Entries below include pictures. Output exactly the lines from the one with "Spectrogram what was said" down to the one with "Can you convert", both ends included, and leave the pictures out.

##############################

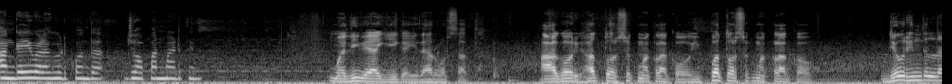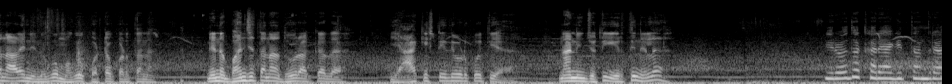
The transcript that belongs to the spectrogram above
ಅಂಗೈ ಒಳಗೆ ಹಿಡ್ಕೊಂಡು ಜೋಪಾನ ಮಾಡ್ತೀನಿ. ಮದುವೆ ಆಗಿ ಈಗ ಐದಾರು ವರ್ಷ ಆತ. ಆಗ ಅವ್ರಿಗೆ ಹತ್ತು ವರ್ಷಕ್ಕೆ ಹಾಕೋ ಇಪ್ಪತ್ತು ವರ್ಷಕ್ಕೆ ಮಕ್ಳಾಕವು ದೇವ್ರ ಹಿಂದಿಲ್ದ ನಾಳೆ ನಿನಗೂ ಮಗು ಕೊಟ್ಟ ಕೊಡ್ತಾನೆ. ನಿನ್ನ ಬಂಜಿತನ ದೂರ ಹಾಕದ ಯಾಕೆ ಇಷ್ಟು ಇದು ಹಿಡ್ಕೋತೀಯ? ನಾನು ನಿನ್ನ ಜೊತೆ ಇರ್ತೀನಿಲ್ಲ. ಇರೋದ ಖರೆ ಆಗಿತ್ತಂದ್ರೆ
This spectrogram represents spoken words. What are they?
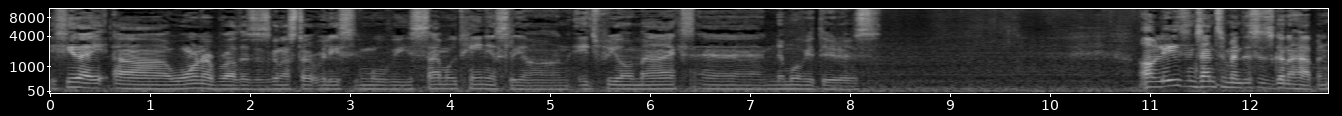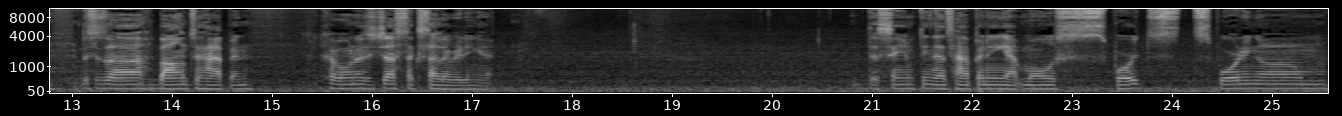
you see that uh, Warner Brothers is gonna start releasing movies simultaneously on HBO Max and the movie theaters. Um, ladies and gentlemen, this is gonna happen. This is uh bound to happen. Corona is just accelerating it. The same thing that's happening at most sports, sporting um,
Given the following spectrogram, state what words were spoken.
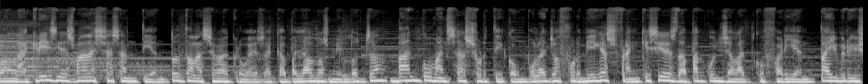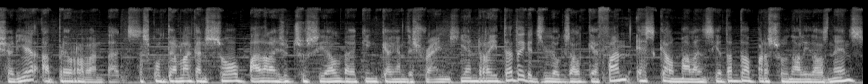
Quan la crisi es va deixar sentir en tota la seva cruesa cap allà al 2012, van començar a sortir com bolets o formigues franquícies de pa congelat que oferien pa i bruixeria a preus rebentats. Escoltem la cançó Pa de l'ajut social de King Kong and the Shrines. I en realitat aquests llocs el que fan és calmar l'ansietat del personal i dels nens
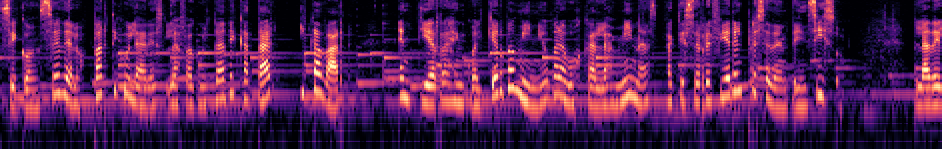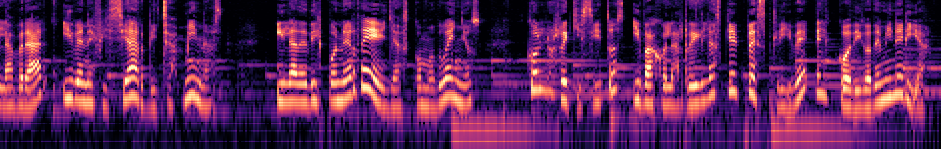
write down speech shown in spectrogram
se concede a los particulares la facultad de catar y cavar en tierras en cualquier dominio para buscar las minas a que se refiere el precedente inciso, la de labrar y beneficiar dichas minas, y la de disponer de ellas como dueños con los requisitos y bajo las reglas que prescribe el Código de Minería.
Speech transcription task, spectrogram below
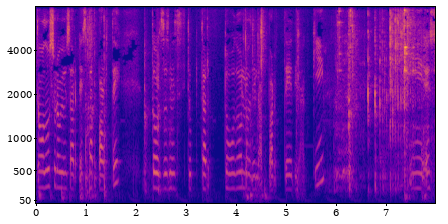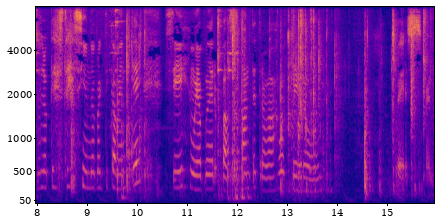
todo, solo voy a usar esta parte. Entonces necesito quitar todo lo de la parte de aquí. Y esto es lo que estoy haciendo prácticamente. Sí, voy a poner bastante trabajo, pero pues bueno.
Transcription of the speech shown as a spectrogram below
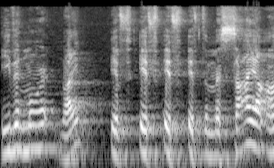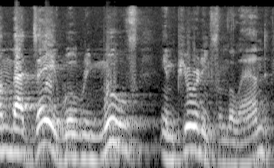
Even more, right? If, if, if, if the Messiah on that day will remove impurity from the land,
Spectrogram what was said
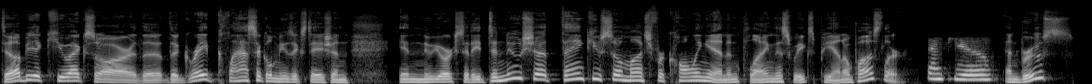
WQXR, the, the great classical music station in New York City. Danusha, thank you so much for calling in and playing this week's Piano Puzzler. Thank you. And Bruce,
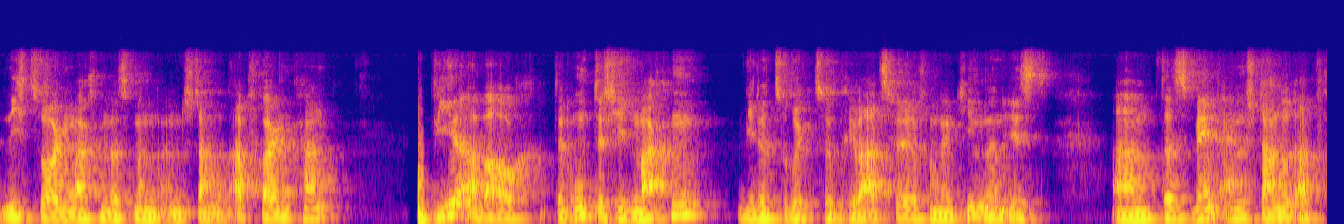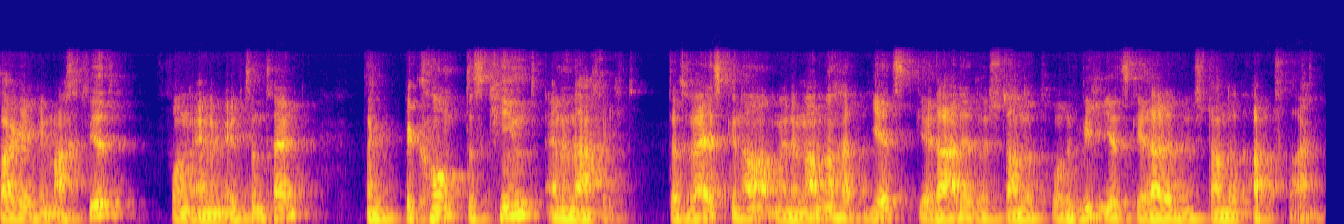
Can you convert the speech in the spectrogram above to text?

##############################

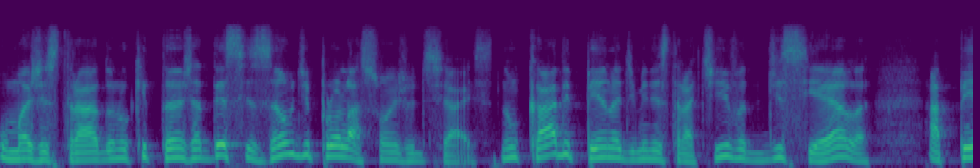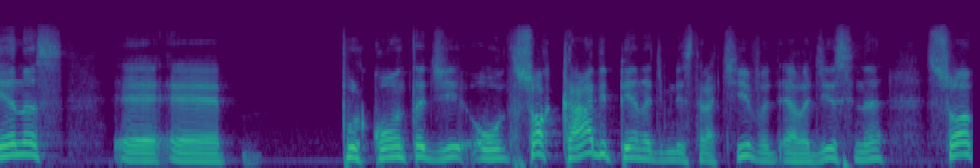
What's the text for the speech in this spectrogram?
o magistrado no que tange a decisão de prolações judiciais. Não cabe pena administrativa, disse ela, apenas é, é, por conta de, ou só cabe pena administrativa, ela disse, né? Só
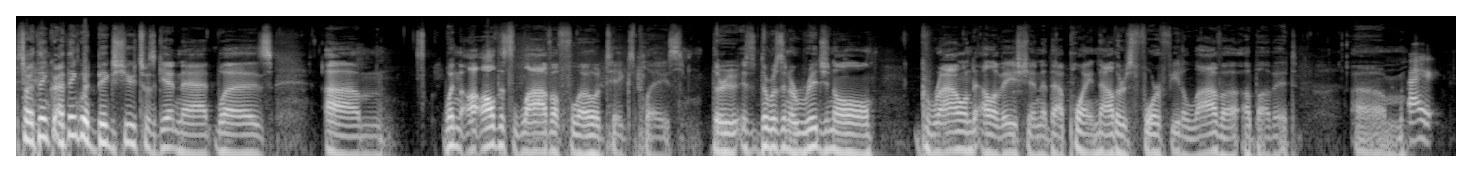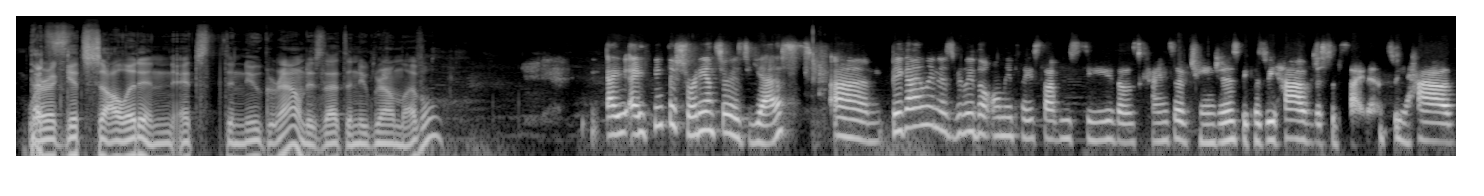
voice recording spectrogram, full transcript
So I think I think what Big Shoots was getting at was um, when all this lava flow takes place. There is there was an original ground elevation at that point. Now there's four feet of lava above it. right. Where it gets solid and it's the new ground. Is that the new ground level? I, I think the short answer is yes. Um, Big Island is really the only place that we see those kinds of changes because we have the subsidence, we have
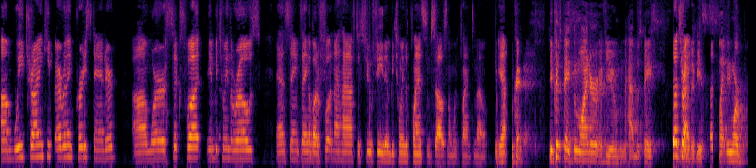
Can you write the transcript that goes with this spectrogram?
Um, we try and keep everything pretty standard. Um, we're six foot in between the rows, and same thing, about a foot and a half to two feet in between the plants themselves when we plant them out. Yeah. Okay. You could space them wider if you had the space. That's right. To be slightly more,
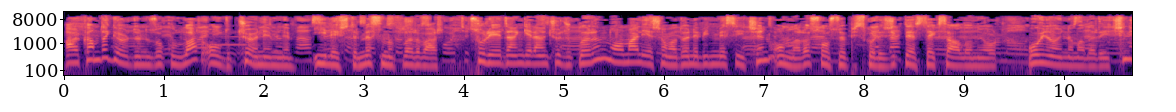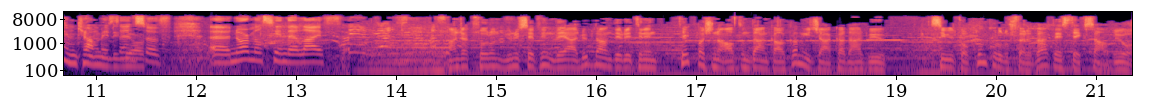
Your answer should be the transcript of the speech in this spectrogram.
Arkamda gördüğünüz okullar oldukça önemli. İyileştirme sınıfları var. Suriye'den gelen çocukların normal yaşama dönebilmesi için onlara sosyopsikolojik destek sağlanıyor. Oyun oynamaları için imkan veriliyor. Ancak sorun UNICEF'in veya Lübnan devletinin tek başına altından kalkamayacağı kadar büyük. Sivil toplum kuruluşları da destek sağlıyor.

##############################

§ THE COMPLETED TASK
Spectrogram what was said
WQXR, the, the great classical music station in New York City. Danusha, thank you so much for calling in and playing this week's Piano Puzzler. Thank you. And Bruce,
Can you convert the speech in the spectrogram above to text?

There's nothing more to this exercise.